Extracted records
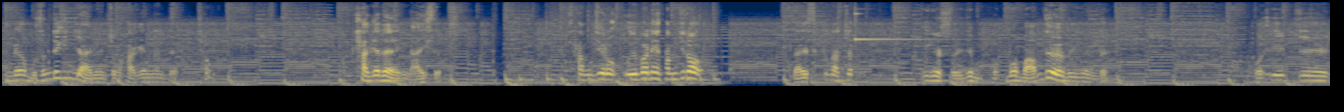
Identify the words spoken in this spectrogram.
상대가 무슨 덱인지 알면 좀 하겠는데. 총 파괴덱 나이스. 3지로 1번이 3지로. 나이스 끝났죠? 이겼어. 이제 뭐, 뭐 마음대로 해도 이겼는데. 뭐 일찍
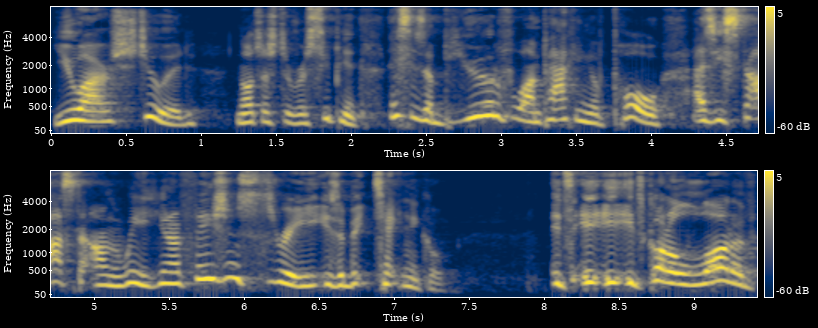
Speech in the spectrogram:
You are a steward, not just a recipient. This is a beautiful unpacking of Paul as he starts to unweave. You know, Ephesians 3 is a bit technical. It's, it, has got a lot of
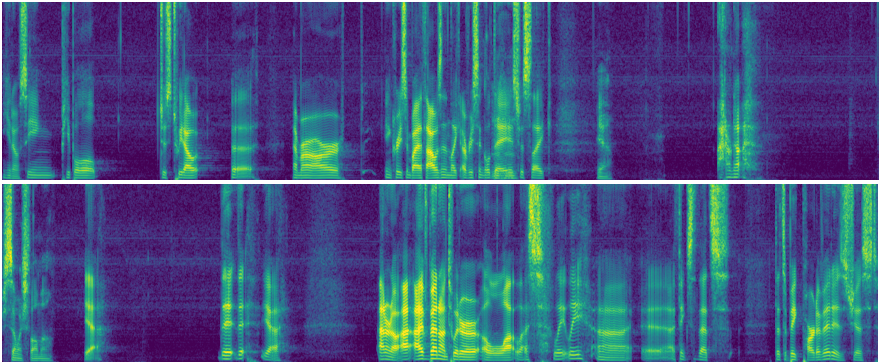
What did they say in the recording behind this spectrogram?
you know, seeing people just tweet out uh, MRR increasing by a thousand like every single day. Mhm. It's just like Yeah. I don't know. There's so much FOMO. Yeah. The, the yeah. I don't know. I, I've been on Twitter a lot less lately. Uh, uh, I think that's that's a big part of it. Is just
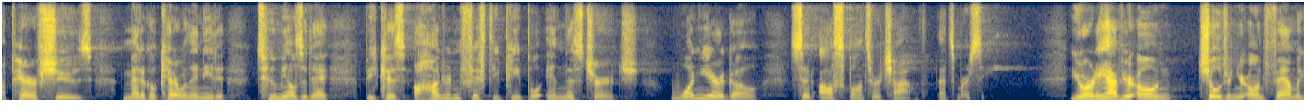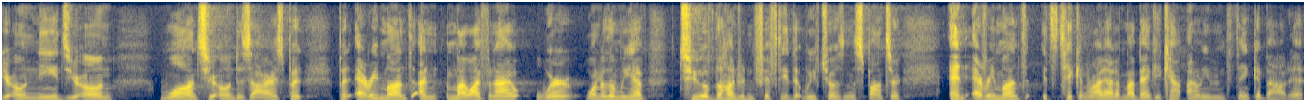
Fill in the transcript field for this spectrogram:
a pair of shoes, medical care when they need it, two meals a day, because 150 people in this church one year ago said, I'll sponsor a child. That's mercy. You already have your own children, your own family, your own needs, your own wants, your own desires, but but every month, and my wife and I, we're one of them. We have two of the 150 that we've chosen to sponsor, and every month it's taken right out of my bank account. I don't even think about it.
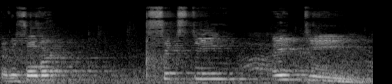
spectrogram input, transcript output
Service over, 16, 18.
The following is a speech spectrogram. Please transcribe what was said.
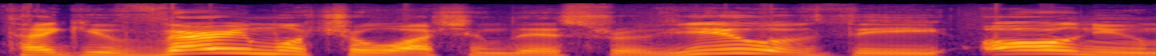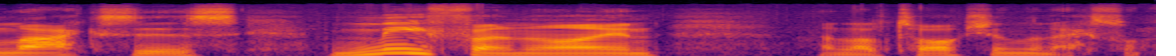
Thank you very much for watching this review of the all new Maxus MIFA 9 and I'll talk to you in the next one.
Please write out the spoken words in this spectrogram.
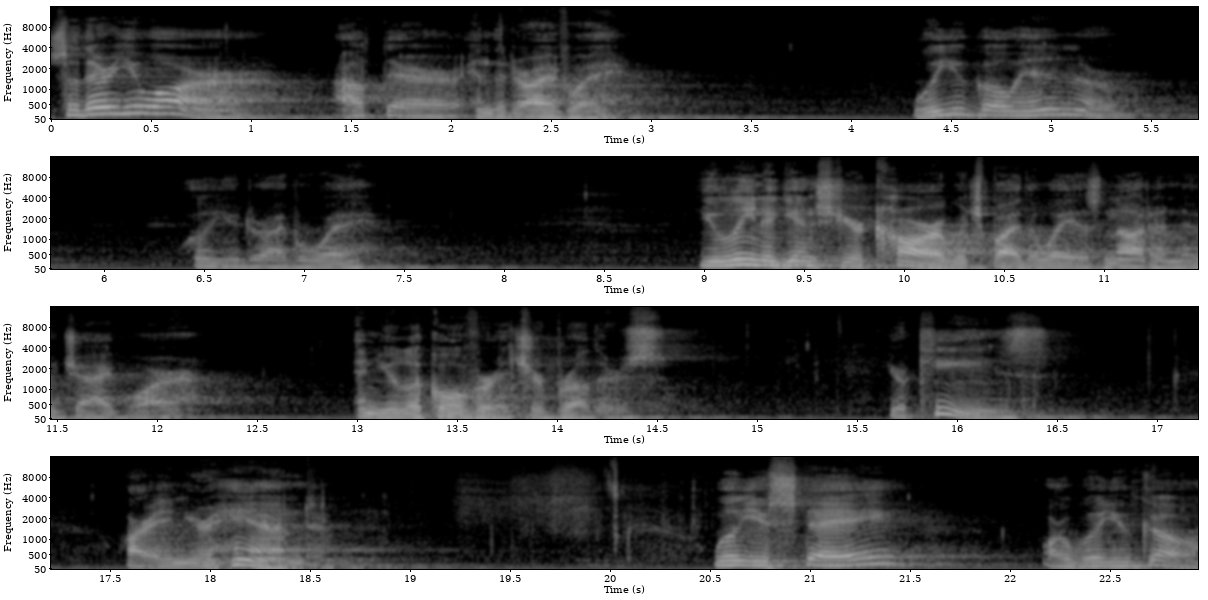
So there you are out there in the driveway. Will you go in or will you drive away? You lean against your car, which, by the way, is not a new Jaguar, and you look over at your brothers. Your keys are in your hand. Will you stay or will you go?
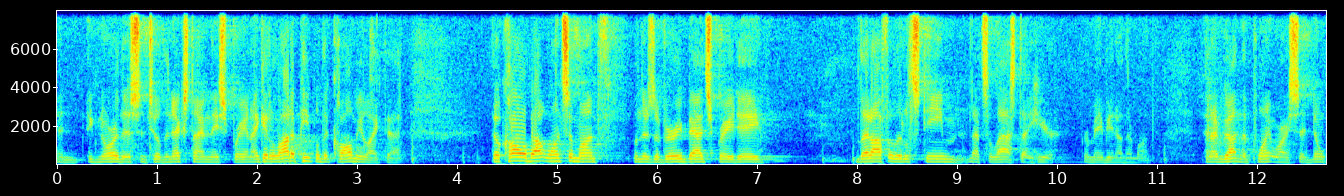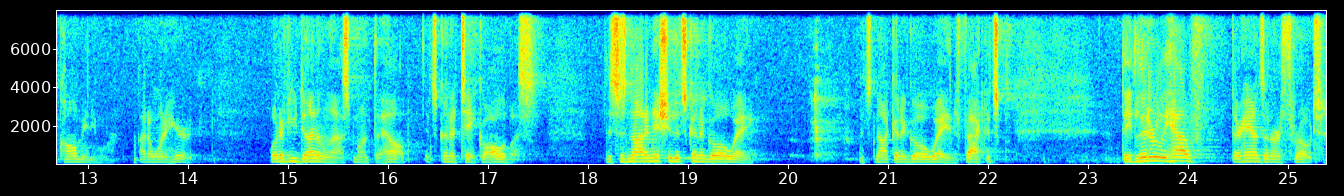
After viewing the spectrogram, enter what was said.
and ignore this until the next time they spray, and I get a lot of people that call me like that. They'll call about once a month when there's a very bad spray day, let off a little steam, that's the last I hear for maybe another month. And I've gotten to the point where I said, don't call me anymore. I don't want to hear it. What have you done in the last month to help? It's going to take all of us. This is not an issue that's going to go away. It's not going to go away. In fact, it's, they literally have their hands on our throat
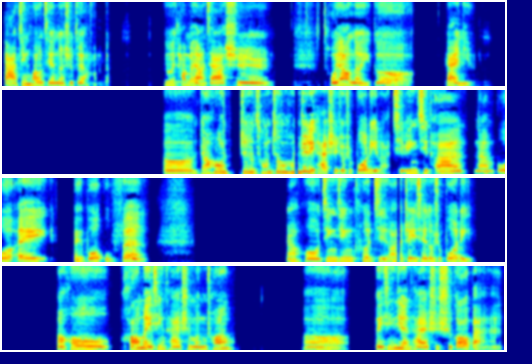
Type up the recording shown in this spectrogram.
打金房节能是最好的，因为他们两家是同样的一个概念。嗯，然后这个从从从这里开始就是玻璃了，启斌集团、南玻 A、北玻股份，然后京津科技啊，这些都是玻璃。然后好美新材是门窗，呃，北新建材是石膏板。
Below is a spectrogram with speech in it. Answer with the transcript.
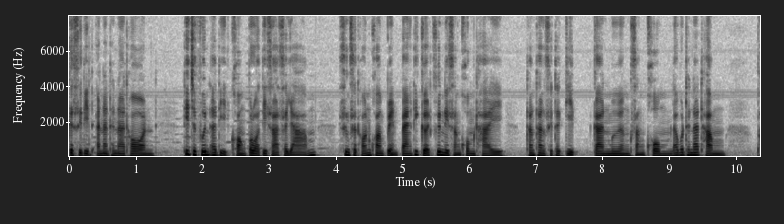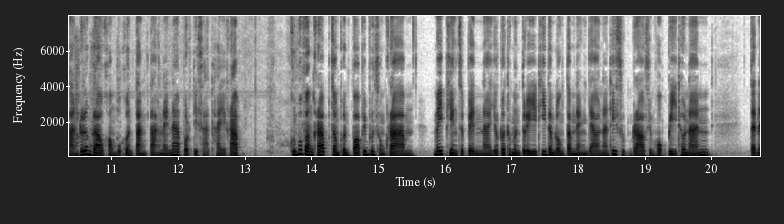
กสิดิตอนันทนาธรที่จะฟื้นอดีตของประวัติศาสตร์สยาม ซึ่งสะท้อนความเปลี่ยนแปลงที่เกิดขึ้นในสังคมไทย ทั้งทางเศรษฐกิจ การเมือง สังคม และวัฒนธรรม ผ่านเรื่องราวของบุคคลต่างๆ ในหน้าประวัติศาสตร์ไทยครับ คุณผู้ฟังครับจอมพลปพิบูลสงคราม ไม่เพียงจะเป็นนายกรัฐมนตรีที่ดำรงตำแหน่งยาวนานที่สุดราว 16 ปีเท่านั้น แต่ใน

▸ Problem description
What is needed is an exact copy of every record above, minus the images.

▸ Output
Identify the words spoken in this spectrogram.
상대가 무슨 덱인지 알면 좀 하겠는데. 총 파괴덱 나이스. 3지로 1번이 3지로. 나이스 끝났죠? 이겼어. 이제 뭐, 뭐 마음대로 해도 이겼는데. 뭐 일찍
Speech in the spectrogram:
You are a steward, not just a recipient. This is a beautiful unpacking of Paul as he starts to unweave. You know, Ephesians 3 is a bit technical. It's, it, has got a lot of
What did they say in the recording behind this spectrogram?
you know, seeing people just tweet out uh, MRR increasing by a thousand like every single day. Mhm. It's just like Yeah. I don't know. There's so much FOMO. Yeah. The, the yeah. I don't know. I, I've been on Twitter a lot less lately. Uh, uh, I think that's that's a big part of it. Is just
Fill in the transcript field for this spectrogram:
a pair of shoes, medical care when they need it, two meals a day, because 150 people in this church one year ago said, I'll sponsor a child. That's mercy. You already have your own children, your own family, your own needs, your own wants, your own desires, but but every month, and my wife and I, we're one of them. We have two of the 150 that we've chosen to sponsor, and every month it's taken right out of my bank account. I don't even think about it.
spectrogram input, transcript output
Service over, 16, 18.
The following is a speech spectrogram. Please transcribe what was said.
Thank you very much for watching this review of the all new Maxus MIFA 9 and I'll talk to you in the next one.
Please write out the spoken words in this spectrogram.
So there you are out there in the driveway. Will you go in or will you drive away? You lean against your car, which, by the way, is not a new Jaguar, and you look over at your brothers. Your keys are in your hand. Will you stay or will you go?
After viewing the spectrogram, enter what was said.
and ignore this until the next time they spray, and I get a lot of people that call me like that. They'll call about once a month when there's a very bad spray day, let off a little steam, that's the last I hear for maybe another month. And I've gotten to the point where I said, don't call me anymore. I don't want to hear it. What have you done in the last month to help? It's going to take all of us. This is not an issue that's going to go away. It's not going to go away. In fact, it's, they literally have their hands on our throat
Type up the recording shown in this spectrogram.
打金房节能是最好的，因为他们两家是同样的一个概念。嗯，然后这个从从从这里开始就是玻璃了，启斌集团、南玻 A、北玻股份，然后京津科技啊，这些都是玻璃。然后好美新材是门窗，呃，北新建材是石膏板。
Below is a spectrogram with speech in it. Answer with the transcript.
กสิดิตอนันทนาธรที่จะฟื้นอดีตของประวัติศาสตร์สยาม ซึ่งสะท้อนความเปลี่ยนแปลงที่เกิดขึ้นในสังคมไทย ทั้งทางเศรษฐกิจ การเมือง สังคม และวัฒนธรรม ผ่านเรื่องราวของบุคคลต่างๆ ในหน้าประวัติศาสตร์ไทยครับ คุณผู้ฟังครับจอมพลปพิบูลสงคราม ไม่เพียงจะเป็นนายกรัฐมนตรีที่ดำรงตำแหน่งยาวนานที่สุดราว 16 ปีเท่านั้น แต่ใน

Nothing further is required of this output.